LOS ANGELES — Demonstrating the proliferation of mobile technology into nearly every facet of our lives, more than eight out of 10 homebuyers are accessing home information on their smart phones and computer tablets, according to the California Association of Realtors 2013 Survey of California Homebuyers.
“With more and more consumers using mobile devices and mobile technology, such as apps and social media platforms, buyers are increasingly using their smartphones and computer tablets to view comparable house prices, search for properties, take photos and create videos of homes and amenities, as well as research communities and real estate agents,” said CAR President Don Faught. “As a result, home buyers today are more informed and have a greater sense of control over what could be a daunting process.”
The survey found 85 percent of buyers used a mobile device during the home buying process, with the majority of buyers (70 percent) accessing the Internet from their smart phones and 15 percent accessing it from their tablets.
While the majority of buyers (61 percent) found their home through an agent, the percentage who found their home online more than doubled from 16 percent in 2012 to a record high of 37 percent in 2013.
Almost one-third (30 percent) of buyers rated Realtor.com as the most useful website, followed closely by Zillow at 28 percent. Broker and agent websites were also helpful in the home buying process as buyers increasingly seek local expertise and information.
The use of social media in the home buying process continued to increase, with three-quarters of buyers now using it, compared to 52 percent who used social media in 2011. Buyers primarily used social media for buying tips and suggestions from friends (43 percent), neighborhood information (42 percent), and to view their agents’ Facebook pages (41 percent). The use of social media as a form of communication is expected to grow, with 91 percent of buyers saying they are receptive to receiving information about the home buying process from their agent via social media.

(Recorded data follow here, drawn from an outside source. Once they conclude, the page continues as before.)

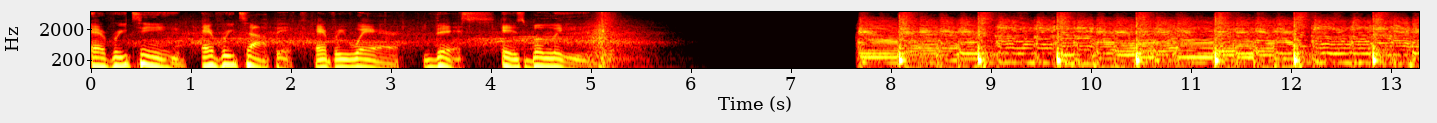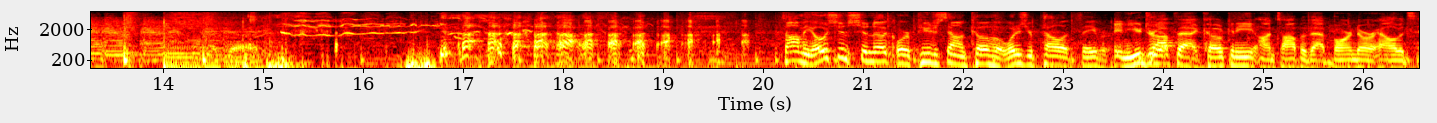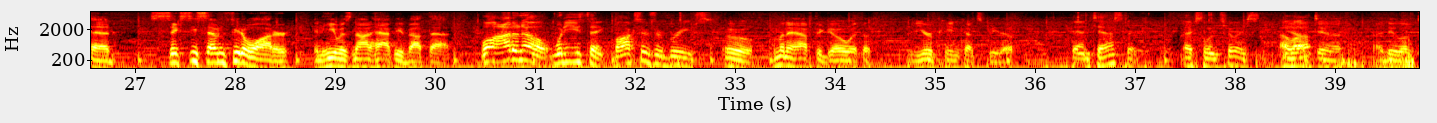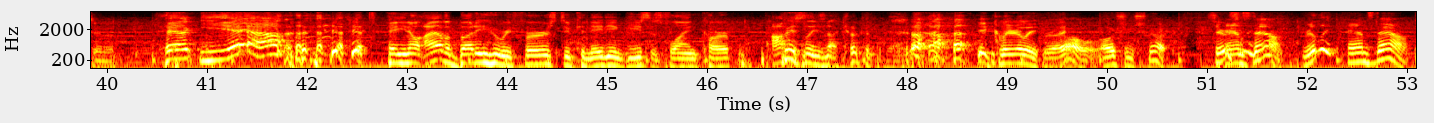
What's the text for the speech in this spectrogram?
Every team, every topic, everywhere. This is Bleav. Tommy, Ocean Chinook or Puget Sound Coho? What is your palate favorite? And you drop that kokanee on top of that barn door halibut's head, 67 feet of water, and he was not happy about that. Well, I don't know. What do you think? Boxers or briefs? Ooh, I'm gonna have to go with a European cut speedo. Fantastic. Excellent choice. I love tuna. I do love tuna. Heck yeah! hey, you know, I have a buddy who refers to Canadian geese as flying carp. Obviously, he's not cooking them. He clearly. Right. Oh, ocean Chinook. Seriously? Hands down. Really? Hands down.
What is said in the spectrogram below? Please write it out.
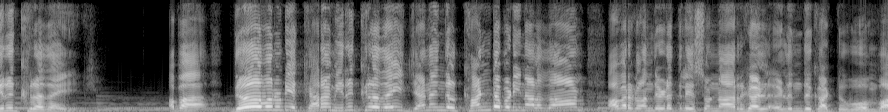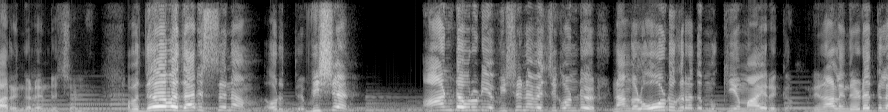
இருக்கிறதை. அப்ப தேவனுடைய கரம் இருக்கிறதை ஜனங்கள் கண்டபடினால தான் அவர்கள் அந்த இடத்திலே சொன்னார்கள் எழுந்து கட்டுவோம் வாருங்கள் என்று சொல்லி. அப்ப தேவ தரிசனம் ஒரு விஷன் ஆண்டவருடைய விஷனை வச்சுக்கொண்டு நாங்கள் ஓடுகிறது முக்கியமாக இருக்கும் இதனால் இந்த இடத்துல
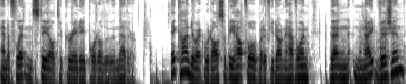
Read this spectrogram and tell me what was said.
and a flint and steel to create a portal to the nether. A conduit would also be helpful, but if you don't have one, then night vision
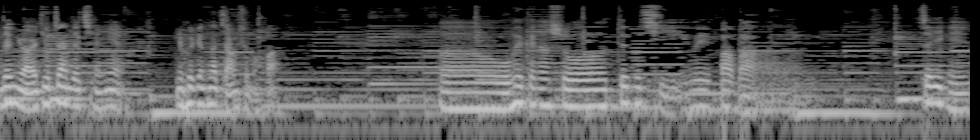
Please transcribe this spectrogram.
的女儿就站在前面，你会跟她讲什么话？呃，我会跟她说对不起，因为爸爸这一年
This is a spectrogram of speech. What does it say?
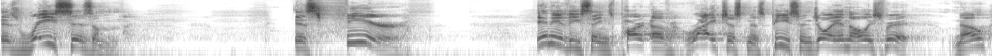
is racism, is fear, any of these things part of righteousness, peace, and joy in the Holy Spirit? No?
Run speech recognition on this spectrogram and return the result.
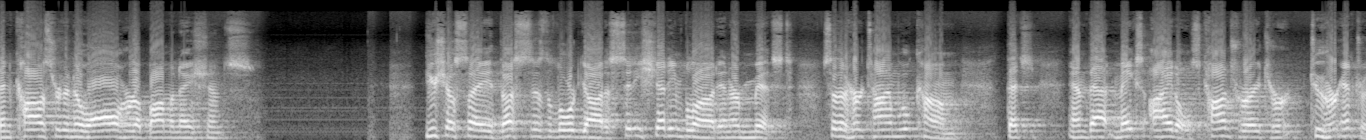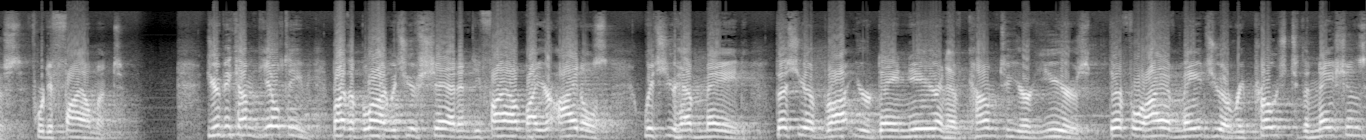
then cause her to know all her abominations. You shall say, Thus says the Lord God, a city shedding blood in her midst, so that her time will come, that, and that makes idols contrary to her, to her interest for defilement. You become guilty by the blood which you have shed, and defiled by your idols which you have made. Thus you have brought your day near and have come to your years. Therefore I have made you a reproach to the nations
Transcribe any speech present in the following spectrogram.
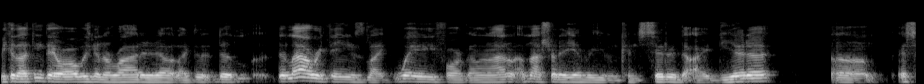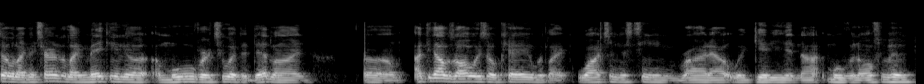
because I think they were always gonna ride it out. Like the the the Lowry thing is like way far gone. I don't I'm not sure they ever even considered the idea that. Um, and so like in terms of like making a, a move or two at the deadline, um, I think I was always okay with like watching this team ride out with Giddey and not moving off of him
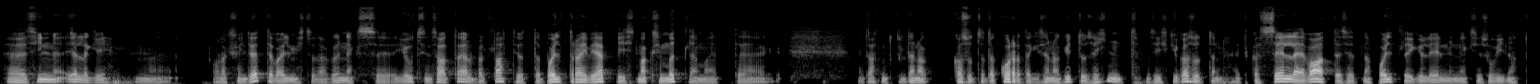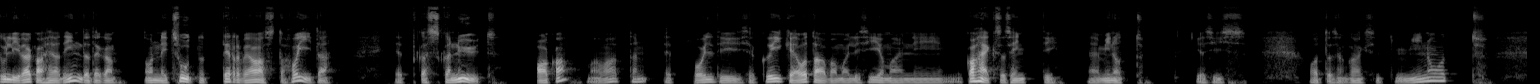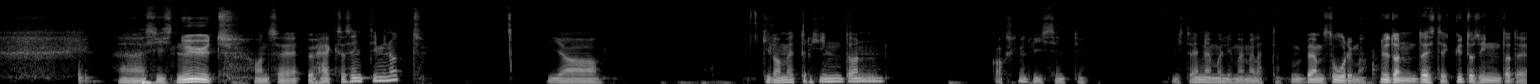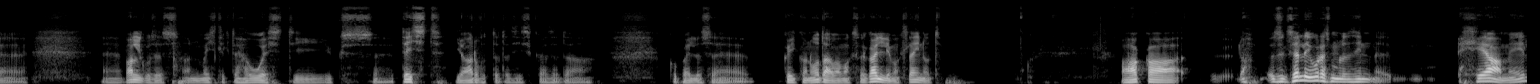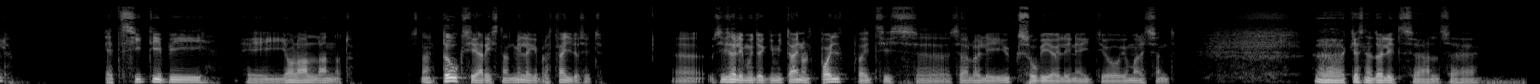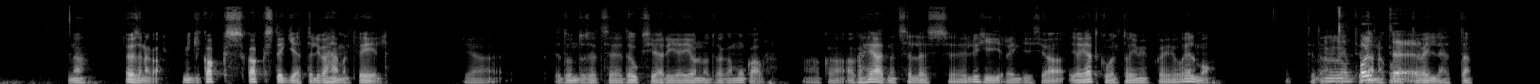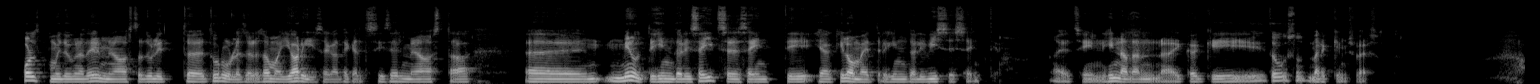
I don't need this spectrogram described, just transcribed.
Äh, siin jällegi mm, oleks võinud ju ette valmistada, aga õnneks jõudsin saate ajal pealt lahti võtta Bolt Drive'i äpist, ma hakkasin mõtlema, et äh, ma ei tahtnud küll täna kasutada kordagi sõna kütuse hind, ma siiski kasutan, et kas selle vaates, et noh, Bolt lõi küll eelmine, eks ju, suvi, noh, tuli väga heade hindadega, on neid suutnud terve aasta hoida. et kas ka nüüd, aga ma vaatan, et Bolti see kõige odavam oli siiamaani kaheksa senti eh, minut ja siis, oota, see on kaheksa senti minut. Eh, siis nüüd on see üheksa senti minut ja kilomeetri hind on kakskümmend viis senti. mis ta ennem oli, ma ei mäleta, me peame seda uurima, nüüd on tõesti kütusehindade äh, valguses on mõistlik teha uuesti üks äh, test ja arvutada siis ka seda, kui palju see kõik on odavamaks või kallimaks läinud. aga noh, selle juures mul on siin hea meel, et Citybee ei ole alla andnud, sest noh, tõuksi ärist nad millegipärast väljusid siis oli muidugi mitte ainult Bolt, vaid siis äh, seal oli üks suvi oli neid ju, jumal issand. Äh, kes need olid seal, see noh, ühesõnaga mingi kaks, kaks tegijat oli vähemalt veel. ja, ja tundus, et see tõuksi äri ei olnud väga mugav, aga, aga hea, et nad selles lühirendis ja, ja jätkuvalt toimib ka ju Elmo. et teda, mm, teda Bolt, nagu mitte välja jätta. Bolt muidugi nad eelmine aasta tulid turule sellesama Yarisega tegelikult siis eelmine aasta äh, Äh, minuti hind oli seitse senti ja kilomeetri hind oli viisteist senti. et siin hinnad on ikkagi tõusnud märkimisväärselt.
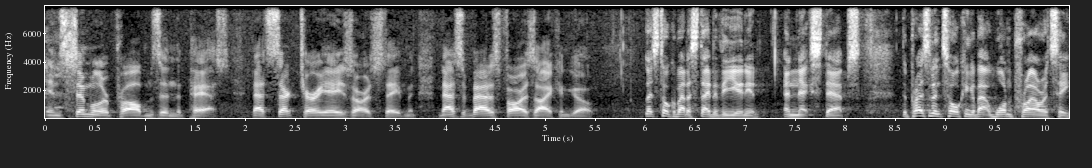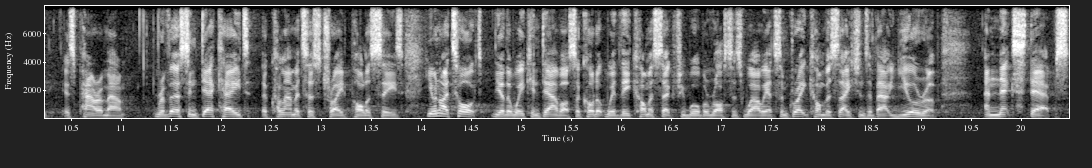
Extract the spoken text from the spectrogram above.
in similar problems in the past. That's Secretary Azar's statement. That's about as far as I can go. Let's talk about a State of the Union and next steps. The President talking about one priority is paramount reversing decades of calamitous trade policies. You and I talked the other week in Davos. I caught up with the Commerce Secretary Wilbur Ross as well. We had some great conversations about Europe and next steps.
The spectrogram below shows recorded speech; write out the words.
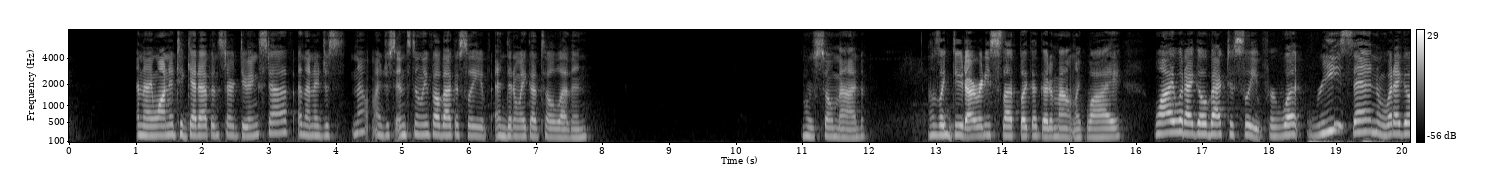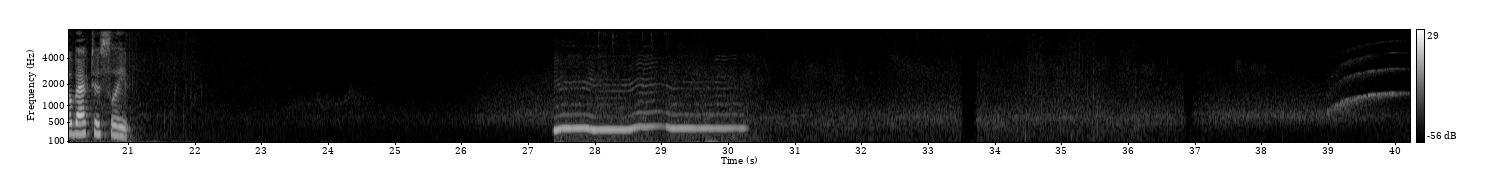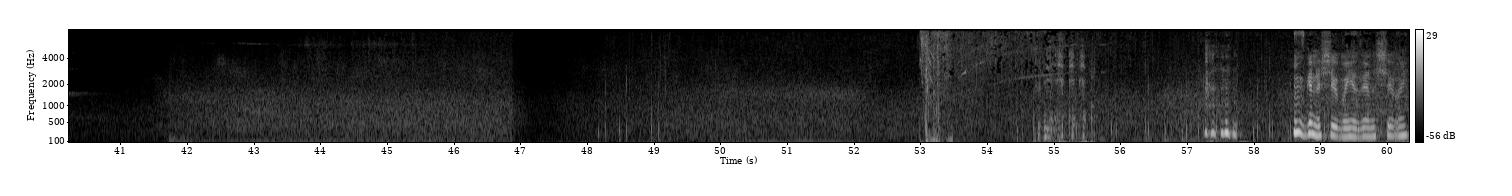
and I wanted to get up and start doing stuff and then I just no, I just instantly fell back asleep and didn't wake up till 11. I was so mad. I was like, dude, I already slept like a good amount. Like, why? Why would I go back to sleep? For what reason would I go back to sleep? Hmm. He's gonna shoot me. He's gonna shoot me.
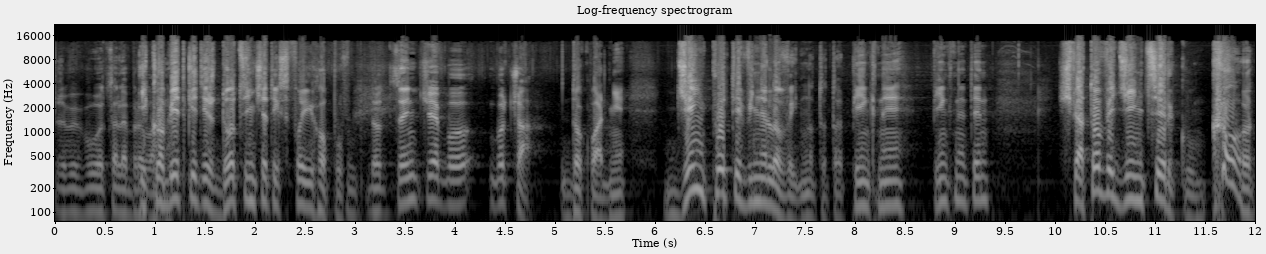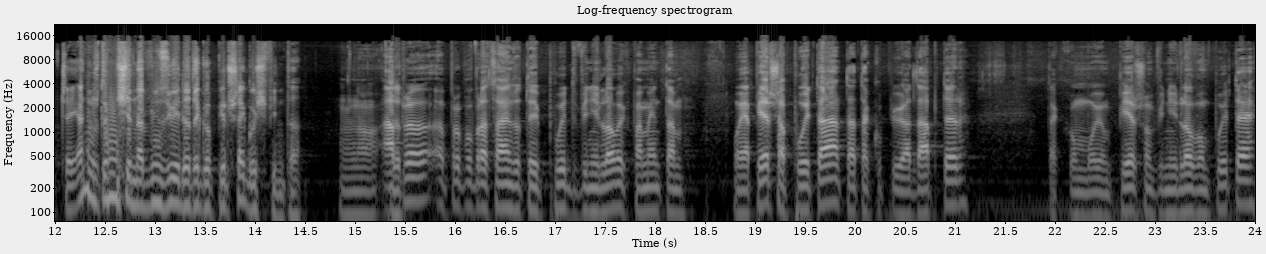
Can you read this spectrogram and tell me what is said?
żeby było I celebrowane. kobietki też docencie tych swoich opów. Docencie, bo, bo trzeba. Dokładnie. Dzień płyty winylowej. No to to piękny, piękny ten. Światowy Dzień Cyrku. Kurczę, Janusz, to mi się nawiązuje do tego pierwszego święta. No, a, pro, a propos wracając do tej płyt winylowych, pamiętam moja pierwsza płyta, tata kupił adapter, taką moją pierwszą winylową płytę,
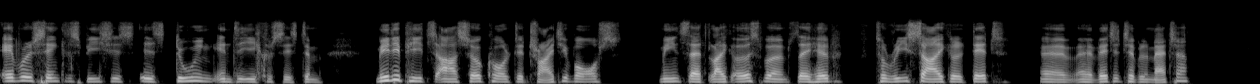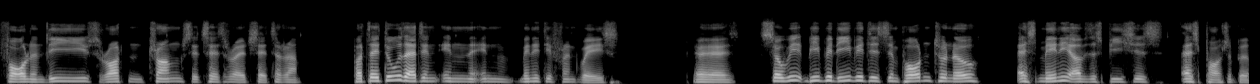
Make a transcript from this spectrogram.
every single species is doing in the ecosystem. Millipedes are so-called detritivores, means that like earthworms, they help to recycle dead uh, uh, vegetable matter, fallen leaves, rotten trunks, etc., etc. But they do that in, in, in many different ways. Uh, so we, we believe it is important to know as many of the species as possible.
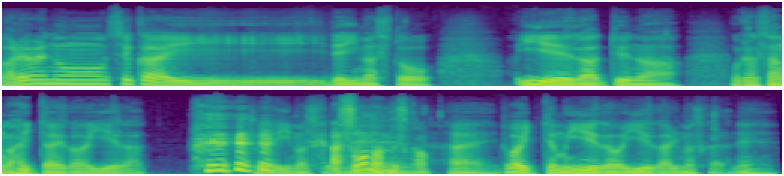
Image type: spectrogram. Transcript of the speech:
我々の世界で言いますといい映画っていうのはお客さんが入った映画がいい映画って 言いますけどね。あそうなんですか？はい。とは言ってもいい映画はいい映画ありますからね。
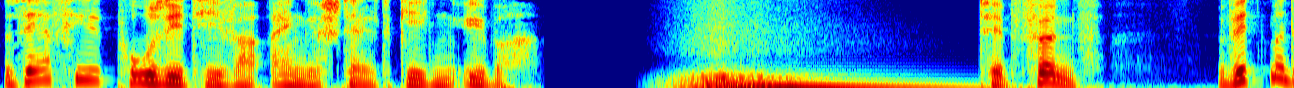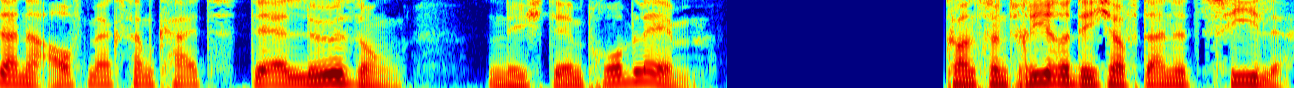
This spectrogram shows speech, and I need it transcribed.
sehr viel positiver eingestellt gegenüber. Tipp 5. Widme deine Aufmerksamkeit der Lösung, nicht dem Problem. Konzentriere dich auf deine Ziele,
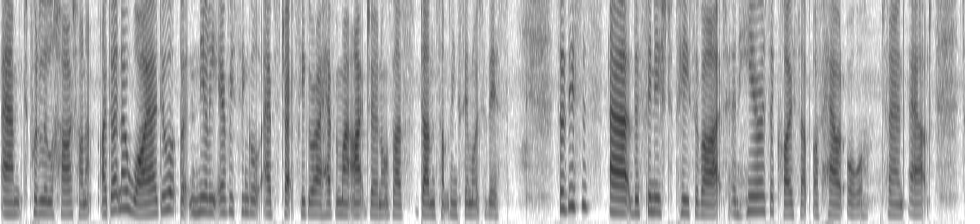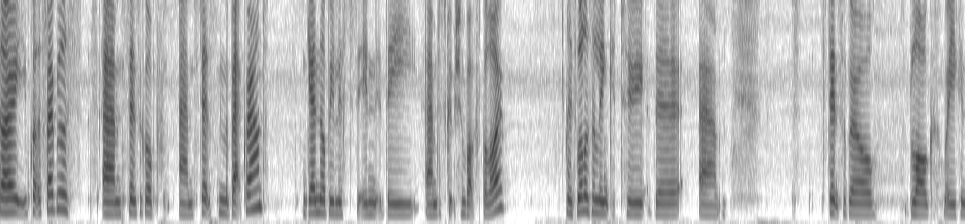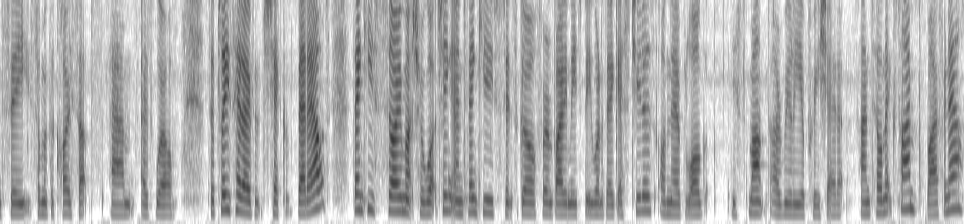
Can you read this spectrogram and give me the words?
um, to put a little heart on it. I don't know why I do it, but nearly every single abstract figure I have in my art journals, I've done something similar to this. So this is uh, the finished piece of art, and here is a close-up of how it all turned out. So you've got the fabulous um, stencil um, stencils in the background. Again, they'll be listed in the um, description box below, as well as a link to the um, Stencil Girl blog where you can see some of the close-ups um, as well. So please head over to check that out. Thank you so much for watching and thank you to Stencil Girl for inviting me to be one of their guest tutors on their blog this month. I really appreciate it. Until next time, bye for now.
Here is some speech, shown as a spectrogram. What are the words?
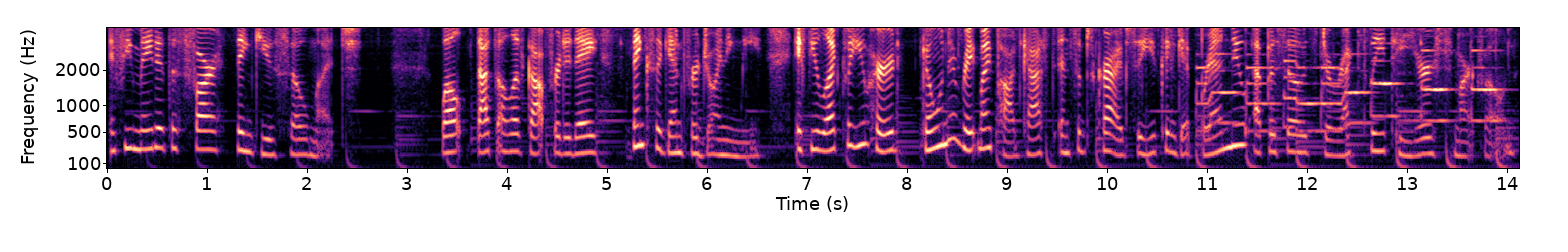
If you made it this far, thank you so much. Well, that's all I've got for today. Thanks again for joining me. If you liked what you heard, go in and rate my podcast and subscribe so you can get brand new episodes directly to your smartphone.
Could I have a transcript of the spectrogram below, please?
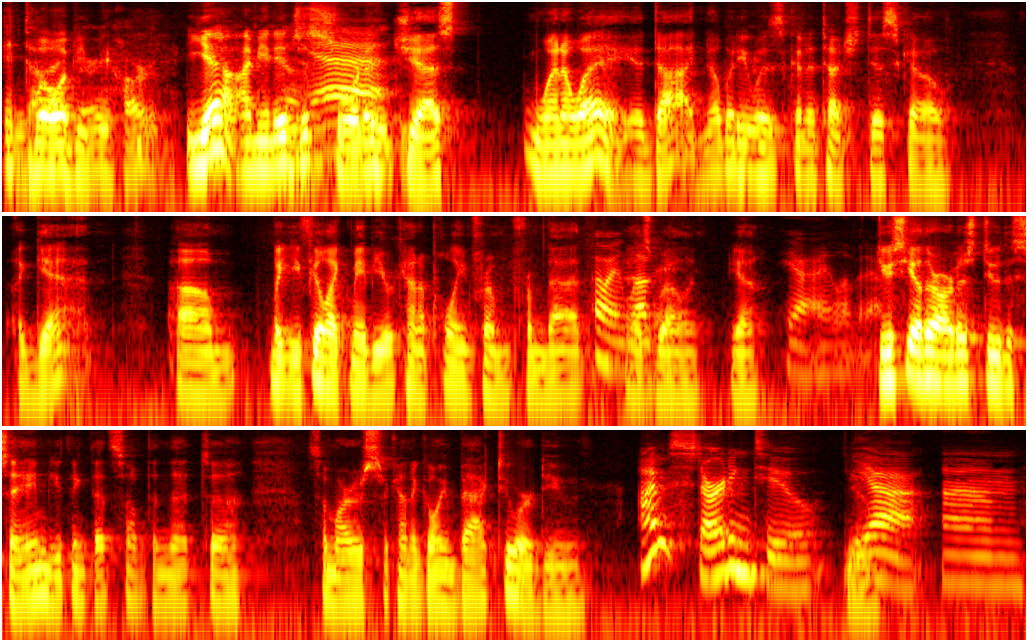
It what died be- very hard. Yeah, I mean, it just sort of just went away. It died. Nobody Mm-hmm. was going to touch disco again. Um, but you feel like maybe you're kind of pulling from from that Oh, I as love well. it. Yeah. Yeah, I love it. Do you see other artists do the same? Do you think that's something that uh, some artists are kind of going back to, or do you? I'm starting to. Yeah. Yeah. Um,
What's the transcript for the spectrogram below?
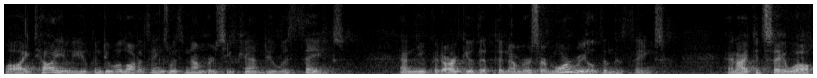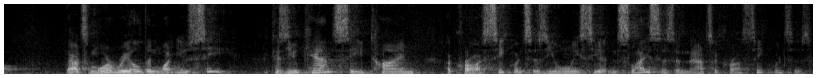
Well, I tell you, you can do a lot of things with numbers you can't do with things. And you could argue that the numbers are more real than the things. And I could say, well, that's more real than what you see. Because you can't see time across sequences, you only see it in slices, and that's across sequences.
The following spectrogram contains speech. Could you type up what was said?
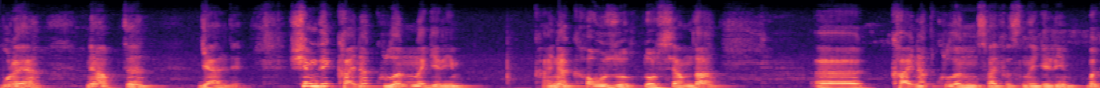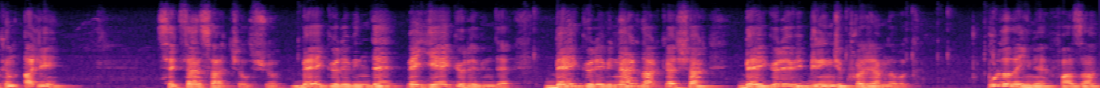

The survey also found that buyers spent nearly six months considering a purchase before contacting an agent, nearly twice as long as last year. They took more time investigating homes and neighborhoods before contacting an agent, spending just over seven months on researching, compared to about 1.5 months last year. Additionally, buyers spent nearly 10 weeks looking for a home with their agent, a week longer than last year. More than eight out of 10 buyers (85 percent) made offers on other homes, and one-third said they settled for the best option given the limited supply of houses.
“The lengthier consideration time and home search illustrates the impact of low housing inventory and increasing home prices,” said Faught. “These factors caused buyers to weigh their options more carefully before making their home purchase.”
Additional findings from CAR’s 2013 Survey of California Homebuyers include:
• Buyer optimism about the future direction of home prices continued to grow, with the majority of buyers (60 percent) believing prices will go up in five years and 36 percent seeing prices rise in one year, up from 41 percent and 25 percent, respectively, last year.
• Buyers cited price decreases (38 percent), favorable prices/financing (12 percent), and the desire for a better location (10 percent) as top reasons for purchasing a home.
• Reflecting the prevalence of tight lending standards, buyers experienced extreme challenges in obtaining financing. On a scale of one to 10, with 10 being extremely difficult, buyers rated their difficulty in obtaining financing at 8.6 on average, the highest in the survey’s history.
• Higher down payments are the market norm these days, with buyers putting an average of 25 percent down on their home purchase. The average down payment has been greater than the traditional 20 percent since 2009.
• Ninety-one percent of buyers obtained a fixed-rate loan, up from 84 percent in 2011, reflecting low rates and the desire for certainty as the market gets back to basics.